Covid-19 Impacts College Recruiting Process


Carlie Lindsay training for Crew on Lake Union.

Jack Coleman, Staff Writer

Every year colleges judge student-athletes based on their athleticism and skill in their respective sports. Although sports seasons were and are canceled indefinitely, Colleges still found ways to determine the best athletes for their school. Covid-19 spreading rapidly throughout the United States caused colleges to create new restrictions that would slow the spread. Part of the restrictions fell upon the athletics department and the recruitment process.

Carlie Lindsey ‘21 and Owen Nelson ’21 have played sports throughout their entire high school career. Despite the virus suspending all sports both students were able to push through and achieve their collegiate offers.

The choice sport for Lindsey was Crew, and she wanted to continue through college.

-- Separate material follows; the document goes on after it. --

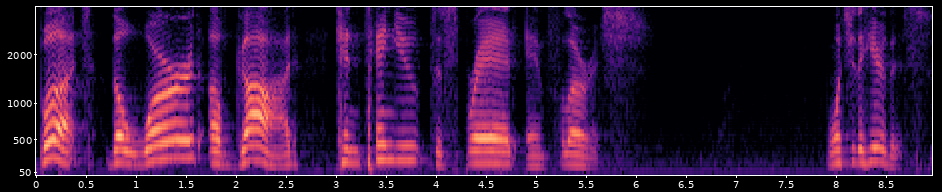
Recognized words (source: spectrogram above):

She stated that the entire recruitment process was “stressful, but in the end, it was worth it.”

Lindsey first had to narrow down her options and consult with her coaches on how to continue her crew career in college. After determining which colleges, she was interested in, she drafted an email to their coaches. The email contained her “2k and 6k test scores done on the erg machine… my top race results and my status on the team over the past couple of years.”

The final step in the process of the recruitment process included calls with the coaching staff. After the long process was ending, she emailed the colleges her transcripts. In the end, Lindsay determined that the University of San Diego was the best fit to continue her career in the crew.

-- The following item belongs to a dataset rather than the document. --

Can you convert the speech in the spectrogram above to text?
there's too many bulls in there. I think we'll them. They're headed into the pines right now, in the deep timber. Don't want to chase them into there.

For Nelson, his dream was to run track for Boston College. Nelson stated, “that my recruitment process while at Seattle Prep was less than ideal, due to COVID-19, but it did not stop me from pursuing my goals.”

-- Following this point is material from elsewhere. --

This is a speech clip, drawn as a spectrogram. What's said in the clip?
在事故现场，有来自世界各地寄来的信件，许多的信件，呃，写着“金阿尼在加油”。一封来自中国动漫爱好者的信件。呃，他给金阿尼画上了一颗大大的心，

For Track and Cross country, he explained that “A track and cross-country athlete’s most important recruitment season is their junior track season. Track times are more valued by college coaches since the track standardizes everyone’s time.”

However, this was cut short because of all Washington athletics closing to prevent the virus’s spread. Nelson was devastated because colleges would have to judge his sophomore track times, which in his own opinion were “pretty average.”

Wondering if he was good enough, Nelson emailed the cross-country coach at Boston College. The coach came back to him, stating that the standard race time was a staggering “9:30 for two miles (4:45 per mile).”

Knowing that he would have to work harder than he had in his entire life, Nelson and Prep Cross Country Coach Andrew Walker drew up a plan to achieve their goal of reaching a sub 9:30 for two miles by the end of October. Training and pushing himself harder and harder, Nelson finally achieved his goal on October 3rd, running a 9:38 2-mile. Nelson cut his time down by 6 seconds in around two weeks, finishing only 11 seconds from the first-place runner.

Nelson started to receive more attention from different schools, including “Gonzaga, Boston College, NYU, Fordham, Holy Cross, and Trinity.” By the end of the season, Nelson ran a “14:55.9” 5k, which was “the 26th fastest cross country 5k time in the country.”

Nelson’s insane speed led him to be sought after by the top colleges in the country like “Columbia, Boston College, and Wisconsin.” He ultimately decided to run cross country for Columbia, which has a staggering “5.9% acceptance rate.”

Both Nelson and Lindsey felt solace, knowing that even though the pandemic has set many new and different challenges than ever before, they were able to push through and achieve their goal of playing their sport in their college. To reach that goal they had to work harder than they ever had, making sacrifices that others were not willing to make. Even though they persevered and accomplished what they set out to do, many fail to set realistic expectations and often do not see the same results.

“A lot of times there are the spots, there are places to play but not everyone is willing to do the work.”

The athletic director at Seattle Prep, Sam Reed, continually reiterates the importance of being realistic. For example, “if you are a sophomore playing JV basketball your recruiting has not started yet.” However, he stated, “Its fine to set goals, but the goals will not take shape until you are a meaningful contributor on varsity.”

The dream of playing their sport of choice at a good college is a dream shared by many. Yet, the odds are so few, and many students fall short on their goals. The root of this problem is usually the student not willing to make the sacrifices and put in the work. If playing a college sport is what a student wants to do, they must “market themselves.” As Reed put it: “In most cases, it’s a two-way street where students have to be the one driving the car.” Getting into that car starts with “work with their coaches to get a video and strong highlight real.”

In addition, “they can work with various sites to have measurable, stats, times, etc. posted for coaches to see.” When doing this early and showing the growth publicly can make colleges more interested in that particular athlete.

Despite this, “if you are not making an impact on your varsity roster at school you should focus on getting better… it is setting realistic expectations.” Even though playing a college sport may be a dream for many, it is only the athletes that are willing to put in the effort and make sacrifices will achieve that goal, like Lindsay and Nelson